• [Brief]: What you return must match the records word for word, except that pictures are dropped.
/---
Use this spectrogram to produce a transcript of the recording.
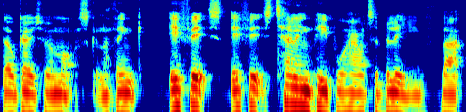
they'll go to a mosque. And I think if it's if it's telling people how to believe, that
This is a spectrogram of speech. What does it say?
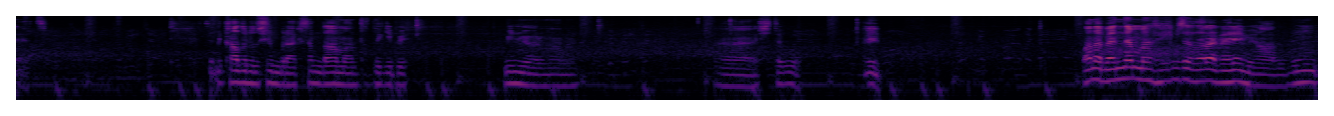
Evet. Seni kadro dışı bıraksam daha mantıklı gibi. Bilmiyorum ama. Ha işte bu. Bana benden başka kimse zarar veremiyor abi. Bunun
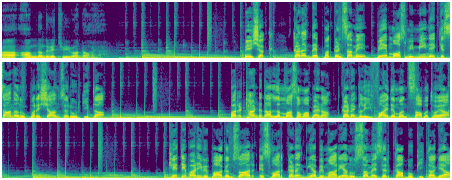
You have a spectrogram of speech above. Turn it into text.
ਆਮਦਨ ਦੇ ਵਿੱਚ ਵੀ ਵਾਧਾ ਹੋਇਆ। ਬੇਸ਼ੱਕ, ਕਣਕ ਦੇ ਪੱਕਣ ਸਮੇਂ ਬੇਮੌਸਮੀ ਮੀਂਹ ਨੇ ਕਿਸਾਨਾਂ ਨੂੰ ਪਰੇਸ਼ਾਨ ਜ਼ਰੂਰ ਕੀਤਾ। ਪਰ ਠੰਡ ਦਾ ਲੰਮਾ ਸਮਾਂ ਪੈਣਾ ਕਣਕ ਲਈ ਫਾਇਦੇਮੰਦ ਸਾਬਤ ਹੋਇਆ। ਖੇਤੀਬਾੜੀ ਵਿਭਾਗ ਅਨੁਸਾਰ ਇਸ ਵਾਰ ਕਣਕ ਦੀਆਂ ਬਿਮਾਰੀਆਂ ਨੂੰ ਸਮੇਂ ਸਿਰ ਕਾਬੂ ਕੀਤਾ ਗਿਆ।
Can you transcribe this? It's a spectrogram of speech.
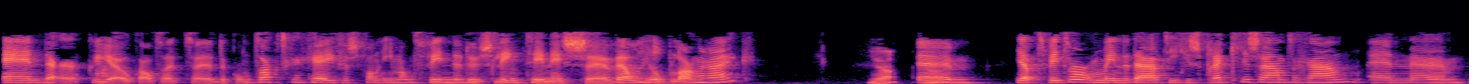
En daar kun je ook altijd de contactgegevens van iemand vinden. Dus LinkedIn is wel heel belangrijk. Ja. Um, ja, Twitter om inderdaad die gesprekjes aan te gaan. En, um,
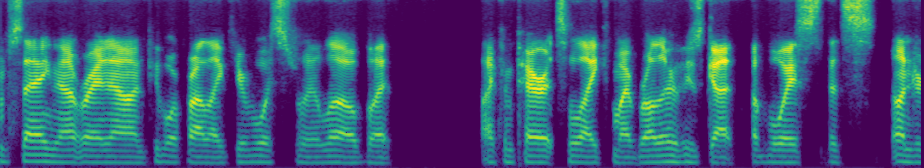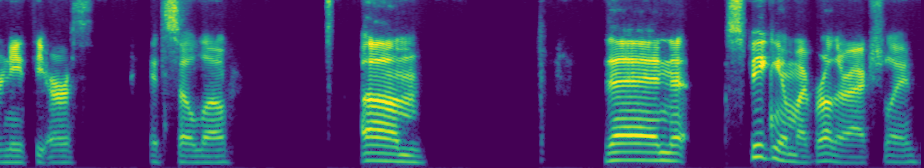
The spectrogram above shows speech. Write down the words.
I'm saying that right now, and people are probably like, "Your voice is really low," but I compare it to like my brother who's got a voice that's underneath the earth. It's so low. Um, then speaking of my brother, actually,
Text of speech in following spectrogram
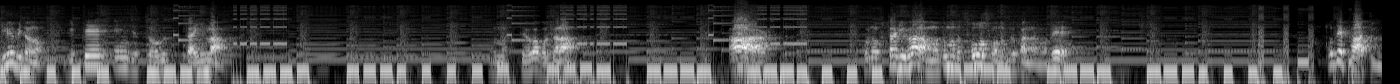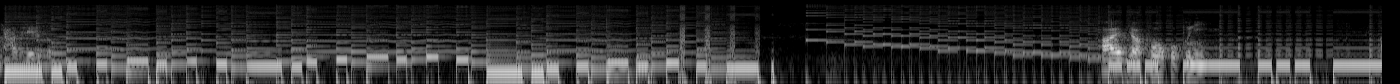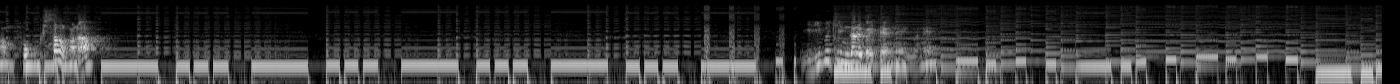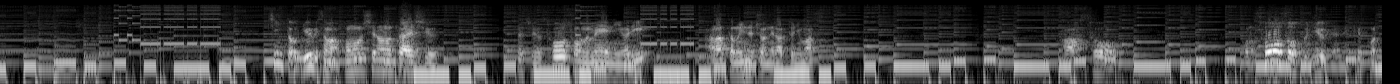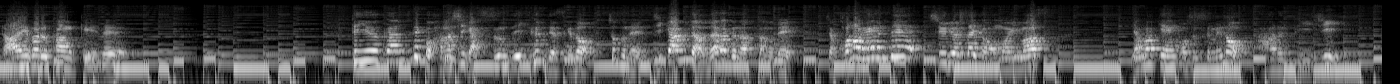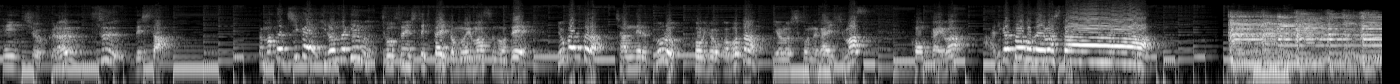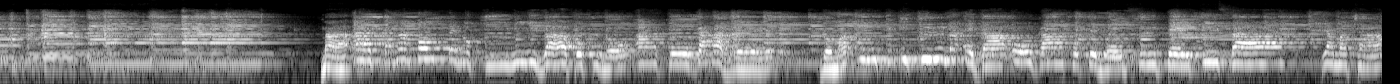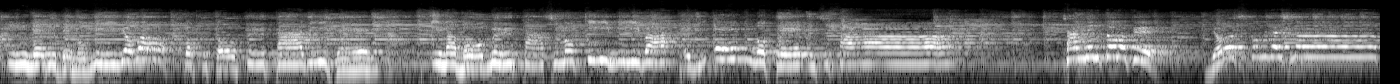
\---
• [Task answer]:
Use this spectrogram to produce a transcript of the recording.
they'll go to a mosque. And I think if it's if it's telling people how to believe, that
This is a spectrogram of speech. What does it say?
Evet. Seni kadro dışı bıraksam daha mantıklı gibi. Bilmiyorum ama. Ha işte bu. Bana benden başka kimse zarar veremiyor abi. Bunun
You have a spectrogram of speech above. Turn it into text.
ਆਮਦਨ ਦੇ ਵਿੱਚ ਵੀ ਵਾਧਾ ਹੋਇਆ। ਬੇਸ਼ੱਕ, ਕਣਕ ਦੇ ਪੱਕਣ ਸਮੇਂ ਬੇਮੌਸਮੀ ਮੀਂਹ ਨੇ ਕਿਸਾਨਾਂ ਨੂੰ ਪਰੇਸ਼ਾਨ ਜ਼ਰੂਰ ਕੀਤਾ। ਪਰ ਠੰਡ ਦਾ ਲੰਮਾ ਸਮਾਂ ਪੈਣਾ ਕਣਕ ਲਈ ਫਾਇਦੇਮੰਦ ਸਾਬਤ ਹੋਇਆ। ਖੇਤੀਬਾੜੀ ਵਿਭਾਗ ਅਨੁਸਾਰ ਇਸ ਵਾਰ ਕਣਕ ਦੀਆਂ ਬਿਮਾਰੀਆਂ ਨੂੰ ਸਮੇਂ ਸਿਰ ਕਾਬੂ ਕੀਤਾ ਗਿਆ।
Can you transcribe this? It's a spectrogram of speech.
En daar kun je ook altijd de contactgegevens van iemand vinden. Dus LinkedIn is wel heel belangrijk. Ja. Um, ja, Twitter om inderdaad die gesprekjes aan te gaan. En, um,
The spectrogram above shows speech. Write down the words.
I'm saying that right now, and people are probably like, "Your voice is really low," but I compare it to like my brother who's got a voice that's underneath the earth. It's so low. Um, then speaking of my brother, actually,
Text of speech in following spectrogram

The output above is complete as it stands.